January 12, 2010

by Jeff Ritterman, MD

My partner Vivien and I had the rare pleasure of hosting Professors Richard Wilkinson and Kate Pickett during the San Francisco leg of their U.S. book tour promoting their recently released book, “The Spirit Level: Why Greater Equality Makes Societies Stronger”, Bloomsbury Press.

Professor Wilkinson has been researching the impact of income inequality on health outcome for several decades.  Seven years ago, he began working with Professor Kate Pickett and broadened the analysis to include quality of life as well as health.

What Wilkinson and Pickett have uncovered is both truly remarkable and intuitively obvious.  Rising income inequality impacts health and quality of life profoundly.  As societies become more unequal a generalized social dysfunction sets in.  We trust each other less, social cohesion breaks down and with it life expectancy suffers, homicides increase, teen pregnancy rates rise, more of us drop out of high school, in fact just about everything goes wrong.  We become fatter, our children score worse on math and literacy tests, our prisoner population swells, more of us suffer mental illness, our children bully each other more and there is less chance of advancement based on merit.

It appears that we, who live in the developed world, are the first generation to face the problem that more material wealth no longer results in a longer or better life.  People in the US have twice the wealth and buying power of their counterparts in Greece, for example, but the Greeks live longer lives with fewer social ills.  Why?  Once a country is no longer poor and chronic illnesses like heart attacks and stokes replace infectious diseases as the leading cases of death, life expectancy and social well being are not related to wealth, but rather to how equally that wealth is shared.  The more equal the income distribution, the longer the life span and the fewer the social ills.

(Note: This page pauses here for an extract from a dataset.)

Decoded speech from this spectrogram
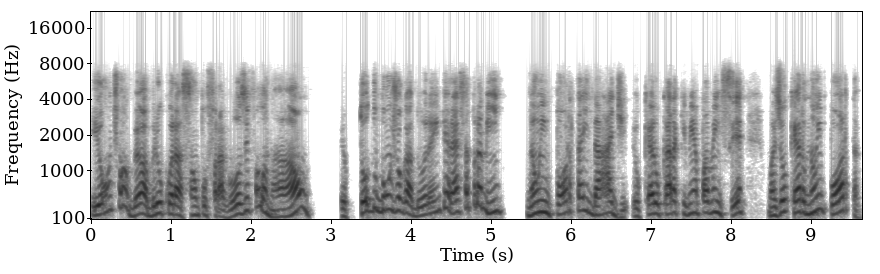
E ontem o Abel abriu o coração para o Fragoso e falou, não, eu, todo bom jogador interessa para mim. Não importa a idade, eu quero o cara que venha para vencer, mas eu quero, não importa.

So how does the U.S. compare to the other wealthy nations.  We are at the bottom of the heap.  In the 1950s we were the most equal, had the longest life expectancy and the highest quality of life.  For the last 30 years our social and political decisions have resulted in the US becoming more unequal than any other rich nation with the exception of Singapore.  Our poor showing in health outcomes and our apparently intractable social ills are due to this maldistribution of wealth and income.

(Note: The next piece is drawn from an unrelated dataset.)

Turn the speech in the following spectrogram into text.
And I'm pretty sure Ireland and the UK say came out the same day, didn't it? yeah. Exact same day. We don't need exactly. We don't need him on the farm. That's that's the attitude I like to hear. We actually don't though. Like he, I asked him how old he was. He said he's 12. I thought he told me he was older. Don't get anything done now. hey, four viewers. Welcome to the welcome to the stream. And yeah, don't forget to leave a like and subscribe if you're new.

There is also an important tie in between the threat of climate chaos and income inequality.  Consumerism itself is fed largely by concerns about status.  More unequal societies promote consumerism as everyone tries desperately to keep up with those above them in the social hierarchy.  Curbing our unbridled consumerism is now a matter of species survival.  Income inequality also promotes a callous disregard for the environment.  More unequal societies recycle less and their business leaders are less concerned about the environment.

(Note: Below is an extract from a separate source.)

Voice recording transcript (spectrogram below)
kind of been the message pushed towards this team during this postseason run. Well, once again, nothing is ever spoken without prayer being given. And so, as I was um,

I thank Professors Wilkinson and Pickett for their diligent research proving what we all should have already known; we all do better when we all do better.  Now we also know that the planet does better also when societies are are structured to promote greater equality.

To learn more go to their website www.equalitytrust.org.

Richard and Kate have given us the knowledge.  Now it us up to us to redress the imbalances of wealth, income and power.  It is only by doing so that we will improve our health and social well being and create the conditions necessary to meet the challenge of climate change.